In chess, a Wing Gambit is an opening in which White plays an early b4, deflecting an enemy pawn or bishop from c5 so as to regain control of d4, an important central square. (Or in which Black plays ...b5, but Wing Gambits offered by Black are very rare.)

The most common Wing Gambit is in the Sicilian Defence (1.e4 c5 2.b4). The most important Wing Gambit is the Evans Gambit (1.e4 e5 2.Nf3 Nc6 3.Bc4 Bc5 4.b4), treated separately.

In the Sicilian Defence[edit]

The Wing Gambit in the Sicilian Defence runs 1.e4 c5 2.b4 (diagram). After Black takes with 2...cxb4, the usual continuation is 3.a3 bxa3 (3...d5! is more recently considered superior, when White must avoid 4.exd5 Qxd5 5.axb4?? Qe5+ winning the rook, a blunder actually seen in tournament play in Shirazi–Peters, Berkeley 1984; instead 5.Nf3 is better) and now the main line is 4.Nxa3, though 4.Bxa3 and 4.d4 are also seen. It is also possible to decline (or at least delay acceptance of) the gambit with 2...d5.

For his pawn, White gets quicker development and a central advantage, but it is not generally considered one of White's better choices against the Sicilian and it is virtually never seen at the professional level. Amongst amateurs it is more common, though still not so popular as other systems.

After Black's 2...cxb4, another popular third move alternative for White is 3.d4. GMs George Koltanowski, David Bronstein and World Champion Alexander Alekhine have played this line.

White can postpone the gambit one move by playing the Wing Gambit Deferred, playing 2.Nf3 followed by 3.b4. The deferred Wing Gambit is considered to be best when black responds 2...e6.[1] The Portsmouth Gambit runs 2.Nf3 Nc6 3.b4, where Black is disinclined to refuse the gambit due to the positional threat 4.b5, displacing the knight and disrupting Black's smooth development.

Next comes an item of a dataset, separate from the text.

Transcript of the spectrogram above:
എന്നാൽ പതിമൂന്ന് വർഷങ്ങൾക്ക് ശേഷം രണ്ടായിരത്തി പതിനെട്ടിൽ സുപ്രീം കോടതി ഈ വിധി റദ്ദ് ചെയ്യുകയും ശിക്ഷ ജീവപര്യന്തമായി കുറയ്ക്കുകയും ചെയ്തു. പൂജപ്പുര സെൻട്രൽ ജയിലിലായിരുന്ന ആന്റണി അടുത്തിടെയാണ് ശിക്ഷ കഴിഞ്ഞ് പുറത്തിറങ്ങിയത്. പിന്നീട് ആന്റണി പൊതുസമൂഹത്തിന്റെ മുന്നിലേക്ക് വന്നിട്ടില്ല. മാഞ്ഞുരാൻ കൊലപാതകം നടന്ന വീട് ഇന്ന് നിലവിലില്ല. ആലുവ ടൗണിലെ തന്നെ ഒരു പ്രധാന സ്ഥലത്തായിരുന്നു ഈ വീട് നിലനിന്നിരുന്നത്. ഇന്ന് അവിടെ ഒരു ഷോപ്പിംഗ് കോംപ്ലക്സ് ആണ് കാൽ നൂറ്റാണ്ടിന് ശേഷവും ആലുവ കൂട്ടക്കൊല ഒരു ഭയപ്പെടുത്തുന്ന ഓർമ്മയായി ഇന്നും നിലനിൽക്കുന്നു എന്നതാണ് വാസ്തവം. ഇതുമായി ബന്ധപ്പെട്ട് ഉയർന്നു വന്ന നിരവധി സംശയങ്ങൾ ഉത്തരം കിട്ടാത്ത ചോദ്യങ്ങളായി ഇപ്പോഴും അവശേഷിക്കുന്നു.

It is also possible to prepare the gambit by playing 2.a3!? followed by 3.b4.

In other openings[edit]

There is one Wing Gambit in the French Defence; 1.e4 e6 2.Nf3 d5 3.e5 c5 4.b4, although this is quite rare. A related idea is found in the Caro-Kann Defence after 1.e4 c6 2.Ne2 d5 3.e5 c5 4.b4, however Black can immediately achieve an advantage by playing 4...d4! (this move is also strong in the second French line given above). Even rarer is the Wing Gambit in the Bishop's Opening, 1.e4 e5 2.Bc4 Bc5 3.b4, which has some resemblance to the Evans Gambit.

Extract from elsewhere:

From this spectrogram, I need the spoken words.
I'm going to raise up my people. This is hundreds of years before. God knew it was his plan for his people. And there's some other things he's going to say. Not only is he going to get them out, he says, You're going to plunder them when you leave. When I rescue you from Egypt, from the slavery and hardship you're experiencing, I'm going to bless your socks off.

There are several other "Wing Gambits" in various openings, but they are very rare, and not as notable as the openings mentioned above:

Illustrative games[edit]

Lutz vs. De Firmian, Biel 1993
1.e4 c5 2.b4 cxb4 3.a3 d5! 4.exd5 Qxd5 5.Nf3 e5 6.axb4 Bxb4 7.c3 Be7 8.Na3 Nf6 9.Nb5 Qd8 10.Nxe5 Nc6 11.Nxc6 bxc6 12.Qf3 Bd7 13.Nd4 0-0 14.Ba6 Qc7 15.h3 c5 16.Nf5 Qe5 17.Ne3 Bd6 18.Be2 Bc7 19.Nc4 Qe6 20.Qe3 Ne4 21.0-0 Rfe8 22.Bd3 f5 23.Re1 Qd5 24.Qf3 Bb5 25.Nb2 c4 26.Bf1 Bb6 27.Nd1 f4 28.Qxf4 Nxf2 29.Ne3 Nd3 30.Bxd3 Qxd3 31.Kh1 Re4 32.Qg5 Bc6 33.Bb2 Qxd2 34.Rad1 Rxe3 25.Rxd2 Rxh3# 0–1[1]


  1. ^ a b Beating the Anti-Sicilians, Joe Gallagher, 1994, ISBN 9780805035759


  • Sicilian Wing Gambit / Roman Blahut, 2018 / 268 p.

External links[edit]